  • http://www.particleman.org/ Particleman

    great summary. it is the small things in this movie that make it work. there definitely were some strong sexual undertones, but not in a sleazy Lolita kind of way. It was kind of charming, actually.

  • ClubhouseCancer

    I cannot understand the enthusiasm with which this meandering, derivative, smug, pretentious snooze has been received.

    And Bill Murray is paticularly awful. It’s always bad when you can see an actor acting on the screen, but here, you can almost actually see Murray remembering NOT to do his “Bill Murray” shtick whenever some spark of comedy starts to peek through. Truly bored and boring acting.

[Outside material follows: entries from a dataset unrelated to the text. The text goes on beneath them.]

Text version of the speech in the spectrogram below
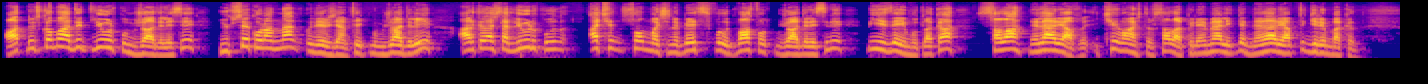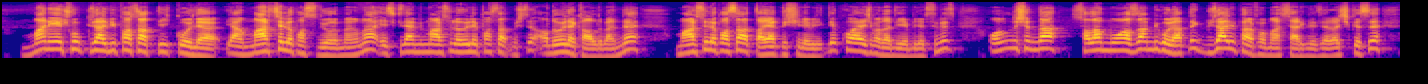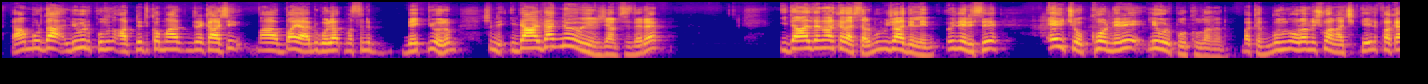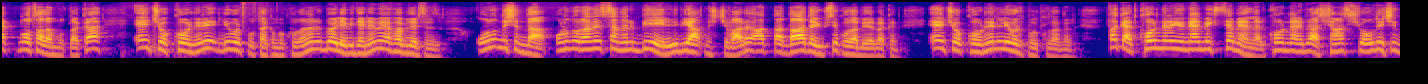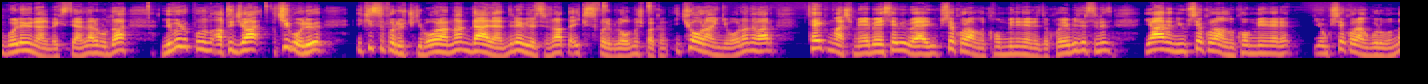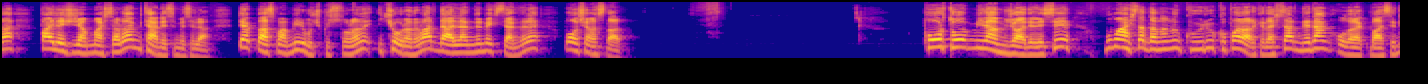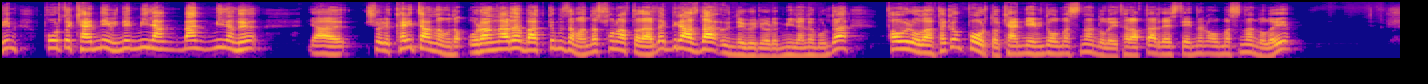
Atletico Madrid Liverpool mücadelesi. Yüksek orandan önereceğim tek bu mücadeleyi. Arkadaşlar Liverpool'un açın son maçını 5-0'lık Watford mücadelesini bir izleyin mutlaka. Salah neler yaptı? İki maçtır Salah Premier Lig'de neler yaptı girin bakın. Mane'ye çok güzel bir pas attı ilk golde. Yani Marcelo pası diyorum ben ona. Eskiden bir Marcelo öyle pas atmıştı. Adı öyle kaldı bende. Marcelo pası attı ayak dışıyla birlikte. Quaresma da diyebilirsiniz. Onun dışında Salah muazzam bir gol attı. Güzel bir performans sergilediler açıkçası. Ben burada Liverpool'un Atletico Madrid'e karşı bayağı bir gol atmasını bekliyorum. Şimdi idealden ne önereceğim sizlere? İdealden arkadaşlar bu mücadelenin önerisi en çok korneri Liverpool kullanır. Bakın bunun oranı şu an açık değil fakat not alın mutlaka. En çok korneri Liverpool takımı kullanır. Böyle bir deneme yapabilirsiniz. Onun dışında onun oranı sanırım 1.50-1.60 civarı hatta daha da yüksek olabilir bakın. En çok korneri Liverpool kullanır. Fakat kornere yönelmek istemeyenler, korner biraz şans işi olduğu için gole yönelmek isteyenler burada Liverpool'un atacağı 2 golü 2-0-3 gibi orandan değerlendirebilirsiniz. Hatta 2-0-1 olmuş bakın. 2 oran gibi oranı var. Tek maç MBS1 veya yüksek oranlı kombinelerinizi koyabilirsiniz. Yarın yüksek oranlı kombineleri yüksek oran grubunda paylaşacağım maçlardan bir tanesi mesela. Deplasman 1.5 üstü oranı 2 oranı var. Değerlendirmek isteyenlere bol şanslar. Porto Milan mücadelesi. Bu maçta dananın kuyruğu kopar arkadaşlar. Neden olarak bahsedeyim? Porto kendi evinde Milan ben Milan'ı ya şöyle kalite anlamında oranlarda baktığımız zaman da son haftalarda biraz daha önde görüyorum Milan'ı burada. Favori olan takım Porto kendi evinde olmasından dolayı taraftar desteğinden olmasından dolayı.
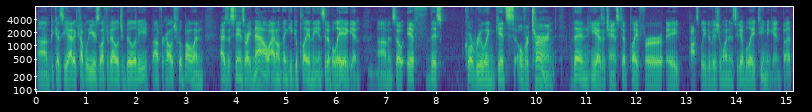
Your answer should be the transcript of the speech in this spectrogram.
um, because he had a couple years left of eligibility uh, for college football and as it stands right now, I don't think he could play in the NCAA again. Mm-hmm. Um, and so if this court ruling gets overturned, then he has a chance to play for a possibly Division One NCAA team again. But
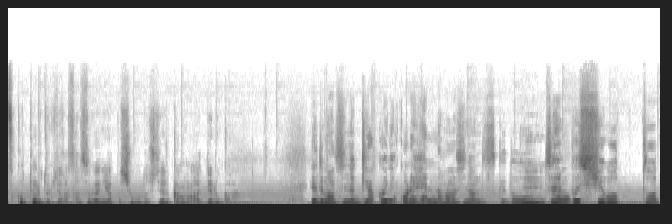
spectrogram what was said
作ってる時とかさすがにやっぱ仕事してる感は出るかえでも私ね逆にこれ変な話なんですけど、うん。全部仕事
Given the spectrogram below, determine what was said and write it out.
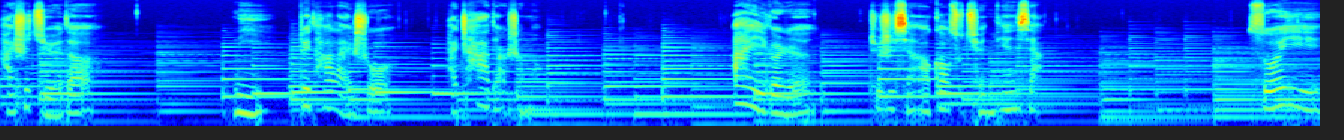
还是觉得你对他来说还差点什么？爱一个人，就是想要告诉全天下，所以。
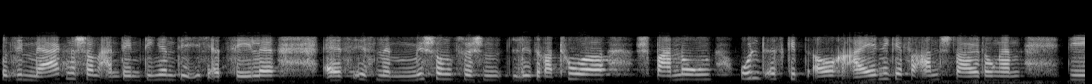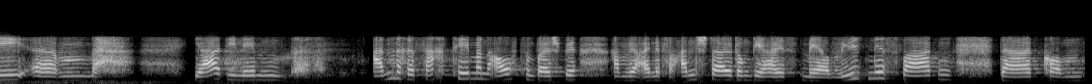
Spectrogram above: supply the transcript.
Und Sie merken schon an den Dingen, die ich erzähle, es ist eine Mischung zwischen Literatur, Spannung und es gibt auch einige Veranstaltungen, die ähm, ja, die nehmen andere Sachthemen auf. Zum Beispiel haben wir eine Veranstaltung, die heißt Mehr Wildniswagen. Da kommt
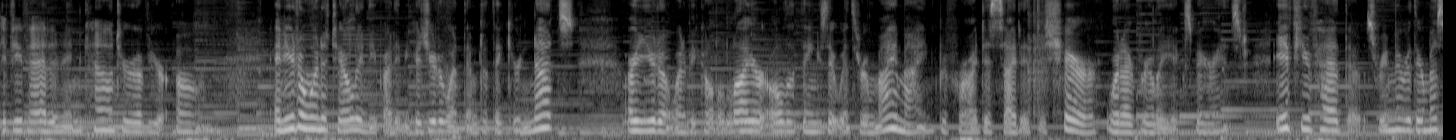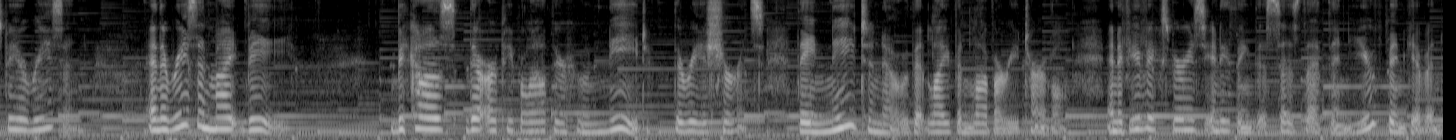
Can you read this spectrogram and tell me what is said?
if you've had an encounter of your own, and you don't want to tell anybody because you don't want them to think you're nuts, or you don't want to be called a liar, all the things that went through my mind before I decided to share what I've really experienced. If you've had those, remember there must be a reason. And the reason might be because there are people out there who need the reassurance. They need to know that life and love are eternal. And if you've experienced anything that says that, then you've been given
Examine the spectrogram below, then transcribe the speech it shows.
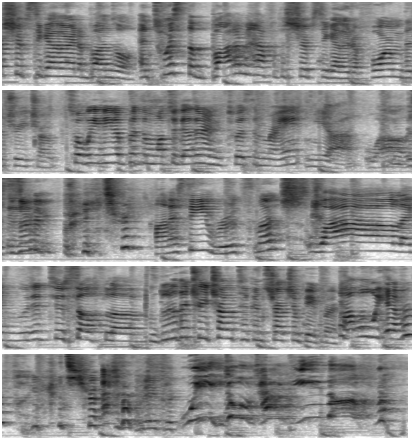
four strips together in a bundle and twist the bottom half of the strips together to form the tree trunk. So we need to put them all together and twist them, right? Yeah, wow, this is a Okay. really pretty tree. Honestly, roots much. Wow, like rooted to self-love. Glue the tree trunk to construction paper. How will we ever find construction paper? We don't have enough!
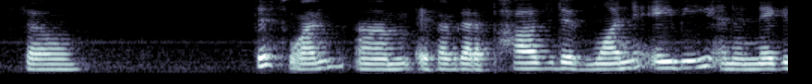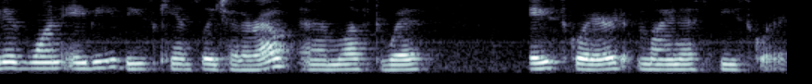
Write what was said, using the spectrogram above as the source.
So this one, um, if I've got a positive 1ab and a negative 1ab, these cancel each other out, and I'm left with a squared minus b squared,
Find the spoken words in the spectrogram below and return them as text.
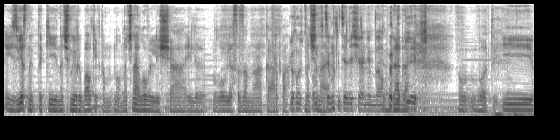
известны такие ночные рыбалки, как там, ну, ночная ловля леща или ловля сазана, карпа. Потому что ночная. в темноте леща не дал. Да-да. Вот. И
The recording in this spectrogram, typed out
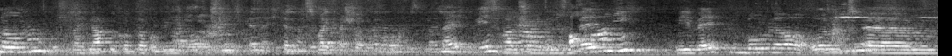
genommen. Weil ich nachgeguckt habe, ob jemand drauf ist, den ich kenne. Ich kenne zwei Cacher. Vielleicht Wen? Habe ich schon gelesen. Auch Wel Barney? nee, Weltenbowler und ähm,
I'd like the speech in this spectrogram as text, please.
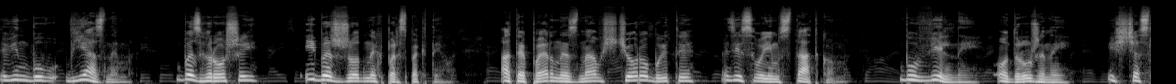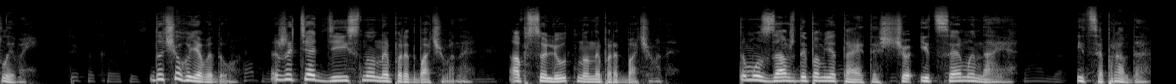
він був в'язнем, без грошей і без жодних перспектив, а тепер не знав, що робити зі своїм статком. Був вільний, одружений і щасливий. До чого я веду? Життя дійсно непередбачуване, абсолютно непередбачуване. Тому завжди пам'ятайте, що і це минає, і це правда.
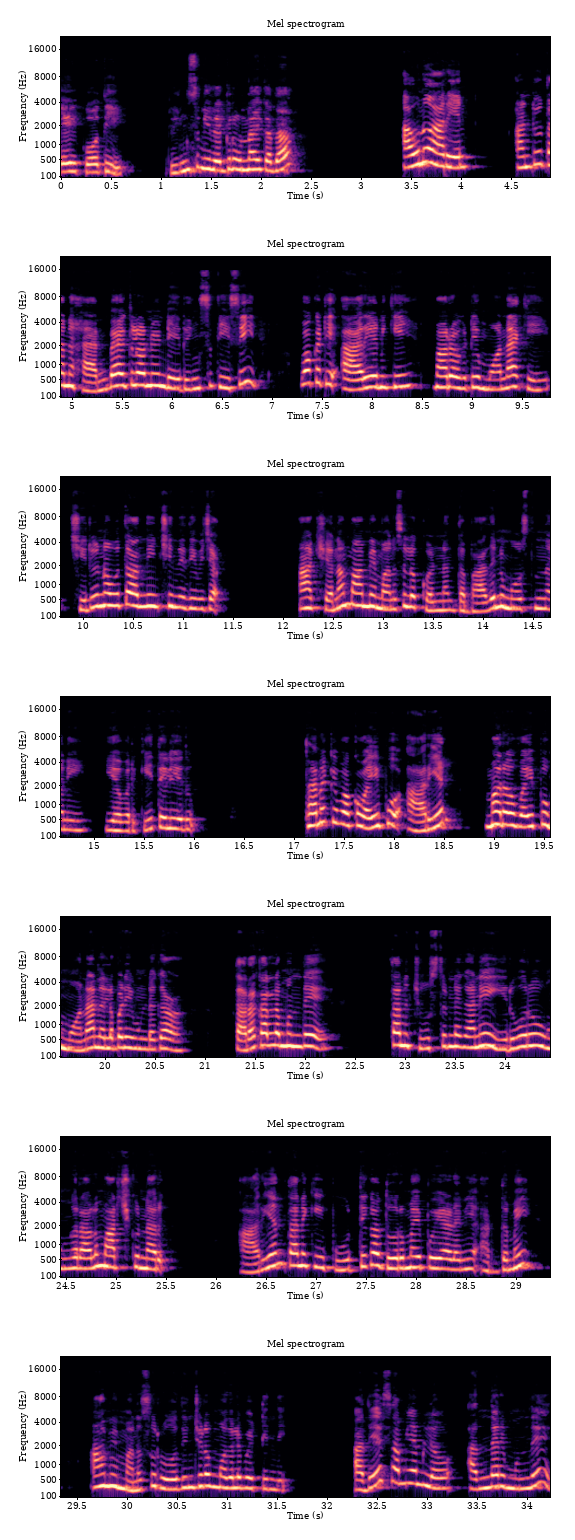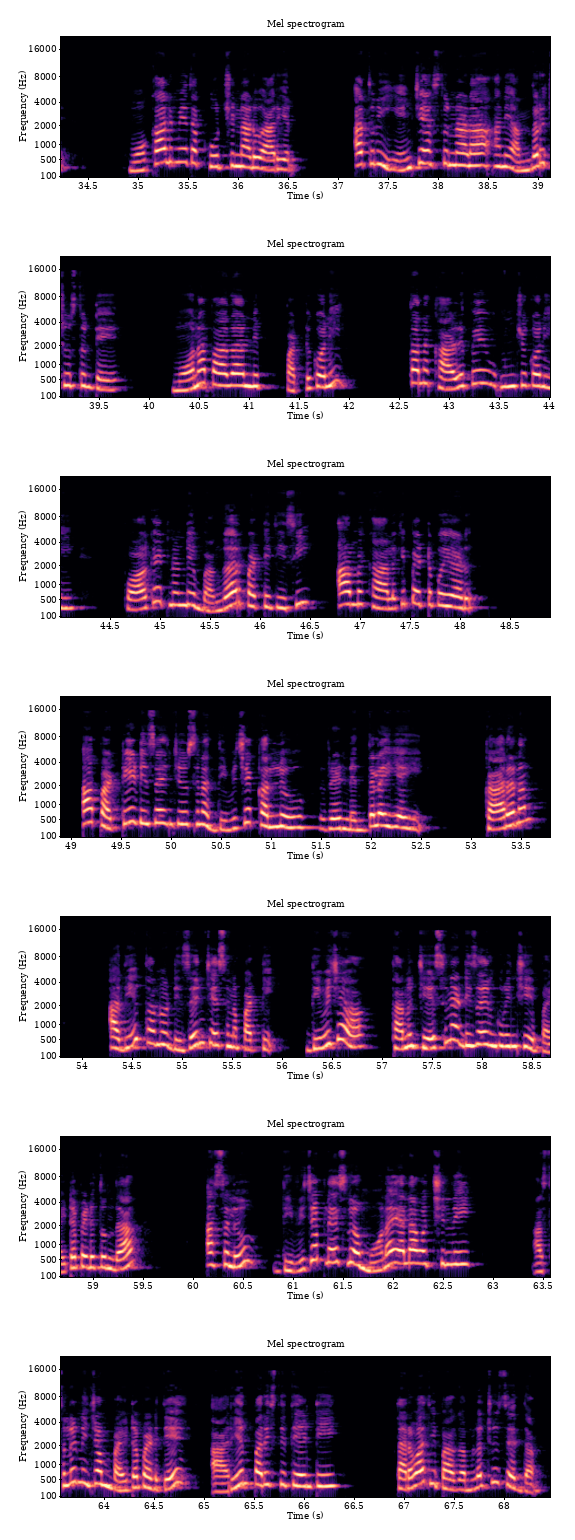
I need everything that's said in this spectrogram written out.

    And the “Kenny from South Park” ending… as if the film couldn’t be more insulting to its audience.

    It seems uncharitable to bash a film that, unlike so many, doesn’t make every decision for the viewer, and one that has some semblance of intelligence. But, really, this is just pretentious crap.